◆ PROBLEM REQUIREMENTS
For this exercise, output exactly and only the lines running from the one with "Log-frequency spectrograms of" through the final line of the data below, without pictures.

(Extracted data entries)
# # # # #

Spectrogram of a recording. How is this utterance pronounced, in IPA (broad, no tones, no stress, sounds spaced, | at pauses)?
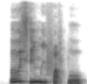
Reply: ɵː sʲ ɾ i m iː f ɑ f p o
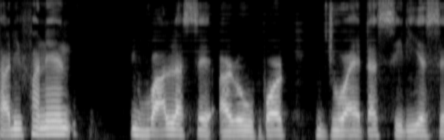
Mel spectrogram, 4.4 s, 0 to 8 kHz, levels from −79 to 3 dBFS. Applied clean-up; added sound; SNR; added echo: neural mask model DeepFilterNet 3.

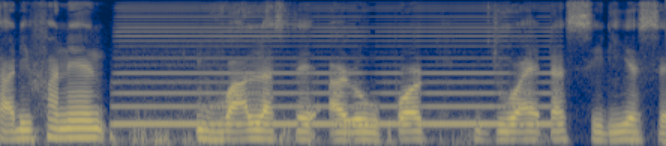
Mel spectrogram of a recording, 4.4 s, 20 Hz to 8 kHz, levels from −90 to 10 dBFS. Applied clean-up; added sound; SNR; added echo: neural mask model RNNoise.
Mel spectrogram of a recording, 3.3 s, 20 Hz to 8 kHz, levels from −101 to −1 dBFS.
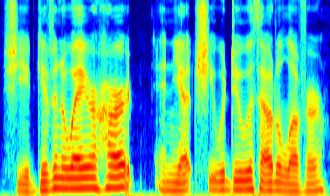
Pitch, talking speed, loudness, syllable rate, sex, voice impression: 130 Hz, 255 wpm, -16 LUFS, 5.9 syllables/s, male, masculine, adult-like, tensed, powerful, bright, clear, fluent, nasal, cool, slightly refreshing, friendly, reassuring, slightly wild, lively, kind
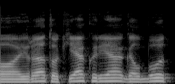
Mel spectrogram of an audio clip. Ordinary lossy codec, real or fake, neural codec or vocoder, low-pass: Opus, 64 kbps; real; none; 14.4 kHz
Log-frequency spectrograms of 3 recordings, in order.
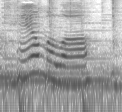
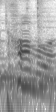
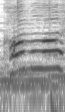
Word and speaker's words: Kamala: you really pronounce cela's name I know I'm pronouncing it wrong I know I am I know I am it's not camela it's not Camala it's not camela it's kamla kamla Harris so there you go it's kamla Kamala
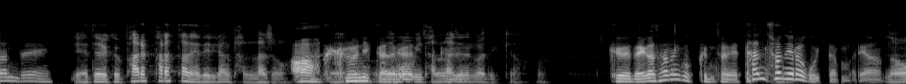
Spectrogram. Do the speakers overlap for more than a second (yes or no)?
yes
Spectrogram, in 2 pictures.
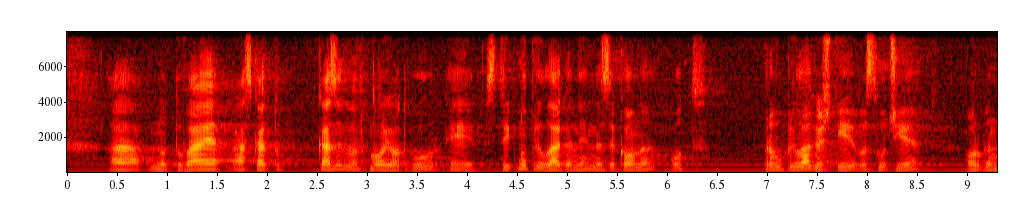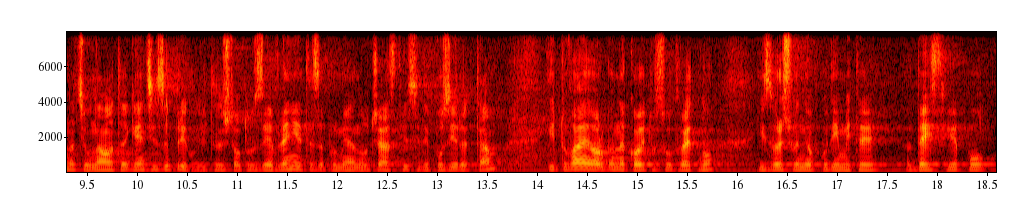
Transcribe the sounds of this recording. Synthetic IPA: not̪ovaɛaskak̚t̪o | kazəxvɐfmɔjɔd̪ɡovoɾɛst̪ɾikt̪nopɾilˠaɡənɛnɐzɐkɔnəot̪ | pɾɐvopɾilˠaɡəʃt̪iəvɐfslˠut͡ʃəjə | ɔɾɡənːɐt̪sionalˠnət̪əːɡʲɛnt̪sijəzɐpɾixod̪it̪ɛzɐʃt̪ɔt̪ozɐjɐvlɛniɛt̪əzɐpɾomʲjanənɐʊt͡ʃast̪iəsɛd̪ɛpoziɾət̪ːam | it̪ovaɛɔɾɡənɐkɔjt̪ʊsoːt̪vɛt̪no | izvɤɾʃvənɛopxod̪imit̪ɛ | d̪ɛjst̪viəpo

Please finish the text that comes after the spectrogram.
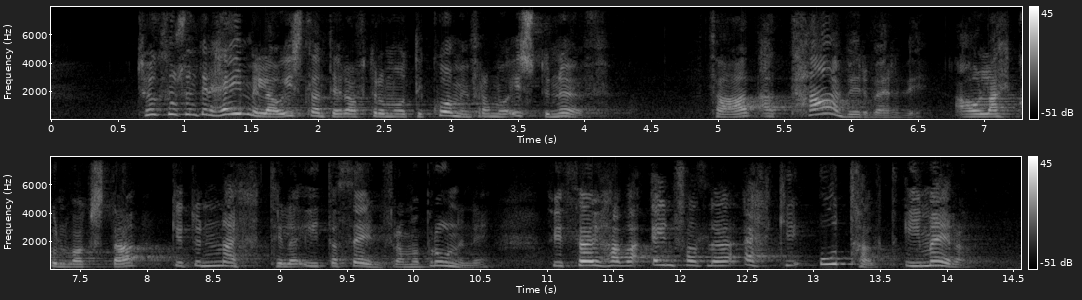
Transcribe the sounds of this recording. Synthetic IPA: t̪ʰʏːkθuːsʏnt̪ɪɾ̥ɦeːjmɪlaawist̪lant̪ɪɛɾaft̪ʏɾamoːt̪ɪkʰɔːmɪnfɾamːawest̪ʏnœːv | θaðaðt̪ʰaːvɪɾvɛɾðɪ | awlajhkʏnvakst̪acɛːt̪ʏnajxt̪ʰːɪlaðiːt̪aθejmfɾamːawpɾuːnɪnːɪθviθœɥɦavaejnfat̪lɛɣaʔɛhcɪuːt̪ʰalt̪imeːjɾa

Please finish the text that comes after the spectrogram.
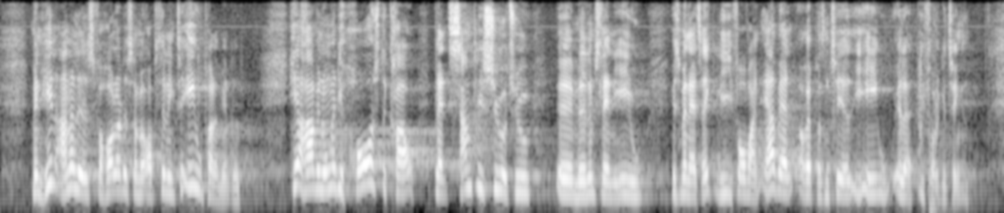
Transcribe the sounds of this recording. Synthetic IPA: menɦe̝̰ːld̥ɑ̈nɐle̝ð̩ˠəsfɒ̽ɦɒ̽l̰ɐd̥e̝sɑɪmeʔɒ̽b̥sd̥e̝le̝ŋt͡sʰe̝le̝ːṵːpʰɑ̈ːlæmen̰d̥ð̞̩ˠ | heɐ̰ɦɑ̈ʋino̝ːn̩æd̥ihɒːsd̥əkʰʁɑ̈ʊ̰b̥læn̰d̥sɑ̈md̥liəsyʊ̰ɒt͡sʰyːʊ | með̞ˠlemslænəie̝ːṵː | ʋe̝smænæl̰sɒ̽e̝ɡ̥liːifɒːʋɑ̈ɪ̰n̩æɐʋæl̰d̥ɒ̽ʁɛpʰʁɛsn̩t͡sʰe̝̰ːɐð̞ˠie̝ṵːelɐifɒ̽lɡ̥ət͡sʰe̝ŋ̰ð̩ˠ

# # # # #

◆ RESPONSE FOR THIS EXERCISE
Log-frequency spectrograms of 3 recordings, in order.
Word and speaker's words: Kamala: you really pronounce cela's name I know I'm pronouncing it wrong I know I am I know I am it's not camela it's not Camala it's not camela it's kamla kamla Harris so there you go it's kamla Kamala
Spectrogram. Do the speakers overlap for more than a second (yes or no)?
yes
Spectrogram, in 2 pictures.
Transcribe the sounds of this recording. Synthetic IPA: not̪ovaɛaskak̚t̪o | kazəxvɐfmɔjɔd̪ɡovoɾɛst̪ɾikt̪nopɾilˠaɡənɛnɐzɐkɔnəot̪ | pɾɐvopɾilˠaɡəʃt̪iəvɐfslˠut͡ʃəjə | ɔɾɡənːɐt̪sionalˠnət̪əːɡʲɛnt̪sijəzɐpɾixod̪it̪ɛzɐʃt̪ɔt̪ozɐjɐvlɛniɛt̪əzɐpɾomʲjanənɐʊt͡ʃast̪iəsɛd̪ɛpoziɾət̪ːam | it̪ovaɛɔɾɡənɐkɔjt̪ʊsoːt̪vɛt̪no | izvɤɾʃvənɛopxod̪imit̪ɛ | d̪ɛjst̪viəpo

Please finish the text that comes after the spectrogram.
Transcribe the sounds of this recording. Synthetic IPA: t̪ʰʏːkθuːsʏnt̪ɪɾ̥ɦeːjmɪlaawist̪lant̪ɪɛɾaft̪ʏɾamoːt̪ɪkʰɔːmɪnfɾamːawest̪ʏnœːv | θaðaðt̪ʰaːvɪɾvɛɾðɪ | awlajhkʏnvakst̪acɛːt̪ʏnajxt̪ʰːɪlaðiːt̪aθejmfɾamːawpɾuːnɪnːɪθviθœɥɦavaejnfat̪lɛɣaʔɛhcɪuːt̪ʰalt̪imeːjɾa

Please finish the text that comes after the spectrogram.
Transcribe the sounds of this recording. Synthetic IPA: menɦe̝̰ːld̥ɑ̈nɐle̝ð̩ˠəsfɒ̽ɦɒ̽l̰ɐd̥e̝sɑɪmeʔɒ̽b̥sd̥e̝le̝ŋt͡sʰe̝le̝ːṵːpʰɑ̈ːlæmen̰d̥ð̞̩ˠ | heɐ̰ɦɑ̈ʋino̝ːn̩æd̥ihɒːsd̥əkʰʁɑ̈ʊ̰b̥læn̰d̥sɑ̈md̥liəsyʊ̰ɒt͡sʰyːʊ | með̞ˠlemslænəie̝ːṵː | ʋe̝smænæl̰sɒ̽e̝ɡ̥liːifɒːʋɑ̈ɪ̰n̩æɐʋæl̰d̥ɒ̽ʁɛpʰʁɛsn̩t͡sʰe̝̰ːɐð̞ˠie̝ṵːelɐifɒ̽lɡ̥ət͡sʰe̝ŋ̰ð̩ˠ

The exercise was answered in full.